The Albany Bandstand Marathon
Red Herring's That's The Way To Do It!
Fanshen's Green and Pleasant Land
C-12 Dance Theatre's The Van Man
Uncover and Emergency Exit Arts' Tag It
MADCAP's Urban Village Fete

Find out more in the online brochure.

London Open House weekend

22-23 September
The annual favourite weekend of architecture and design buffs, budding historians, and nosy sods like me; find out what goes on behind the normally-closed doors of your home city.

Alongside plenty of exciting, grand buildings that will be open to the public in town, Deptford is pretty well represented. You can go up the Seager Distillery tower (the views from the top may be the only thing that commends it!), have a tour of Tidemill School and the Deptford Lounge, or pay a visit to the SE London Combined Heat & Power facility on Landmann Way off Surrey Canal Road. There's plenty more going on so take a look at the online listings to plan your day.

The Vanishing Point

On Saturday 15 September, the Vanishing Point presents an immersive screening of Silent Running using the rooftop and gallery spaces of Utrophia gallery (120 Deptford High Street, London, SE8 4NS) at 7.30pm.
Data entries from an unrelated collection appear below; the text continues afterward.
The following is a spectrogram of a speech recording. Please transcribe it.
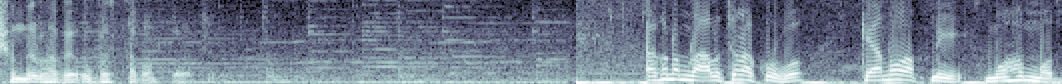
সুন্দরভাবে উপস্থাপন করেছেন এখন আমরা আলোচনা করব, কেন আপনি Muhammad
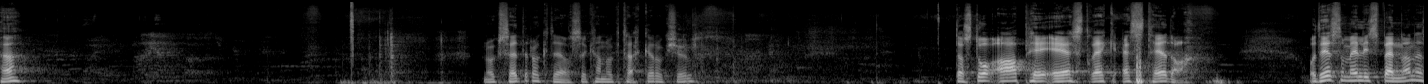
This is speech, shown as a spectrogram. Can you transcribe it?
Hæ? Når dere setter dere der, så kan dere takke dere sjøl. Det står APE-ST, da. Og Det som er litt spennende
The organisers say: "Silent Running is the directorial debut of Douglas Trumbull (noted for his stunning visual effects work on Blade Runner and 2001: A Space Odyssey) and is described by critic Mark Kermode as “One of my all time favourite movies and one of the greatest sci-fi films ever”. The event will feature interaction with crew members from The Valley Forge, garden areas, secret special musical guests, a blast off bar, food stalls and immersive installations inspired by the film. 
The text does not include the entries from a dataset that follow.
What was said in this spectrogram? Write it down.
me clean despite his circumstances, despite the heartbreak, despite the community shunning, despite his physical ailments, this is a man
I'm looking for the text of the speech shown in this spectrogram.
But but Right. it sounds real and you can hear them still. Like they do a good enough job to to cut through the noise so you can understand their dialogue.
"Come along dressed in tie-dye or robot inspired costumes and get in at a reduced rate of £10 on the door! Advance tickets are available now through our website- Guests will be sitting on a rooftop during the screening and are invited to bring blankets and cushions for additional comfort."

Octopump 2 Festival at the Royal Albert

21-23 September
Something for the grown-ups with the second 'Octopump' festival taking place at one of my favourite local pubs. Already the list of beers on offer is making my mouth water, with Darkstar, Redemption, Vale, Thornbridge and Harviestoun all mentioned, as well as Kent, London Fields and By the Horns. Having spent most of a recent festival weekend supping Vale Pale Ale, I would be dead chuffed if I was able to get a pint or two in my local!

Rob from the Royal Albert says: "As last year the focus will be on the quality and selection of beer and cider as well as the following:

-Live music
-Yard of ale shenanigans
-Drinks offers (buy seven pints get the eighth free!) (not all in one night I hope! - ed)
-Camra discounts
-Take away beer cartons
-The return of Holly the Hoptapus!

Also this year we will have an even bigger selection of beers and ciders as we will not only have our eight pumps (which seem a little old hat now) but we are clearing out space next door to rack ales and have a cider stall. There may even be a gazebo and a deck chair or two out front if you’re lucky."

The Great Greenwich Treasure Hunt

Finally, a little further afield - on Sunday 16th September Greenwich Oxfam Fundraising Group in conjunction with Visit Greenwich invites you to join The Great Greenwich Treasure Hunt.

The event is being sponsored by a number of local businesses with Goddard's Pies as the main sponsor; some 150 participants are expected to take part and the intention is to raise £1300 for Oxfam.

The treasure hunt will consist of a number of questions which teams must answer in the required time by visiting sites and businesses around Greenwich town centre. There will be some great prizes which have been donated by local businesses. These include a two course lunch with drinks for six at Goddard's restaurant and six tickets for any show at Greenwich Theatre. The recommended team size is four to six people and the event is suitable for all ages.

Tickets are on sale now at and also in person from both the Greenwich Tourist Information Centre on the Old Royal Naval College site and the Greenwich Oxfam bookshop. They are priced at £8, £6 for students and £5 for under 16s. There are also family tickets available for £20 for up two adults and two under 16s. The organisers recommend you get your tickets in advance as the event is likely to sell out.

To get updates on the event 'like' the Facebook page or email to be added to the event mailing list.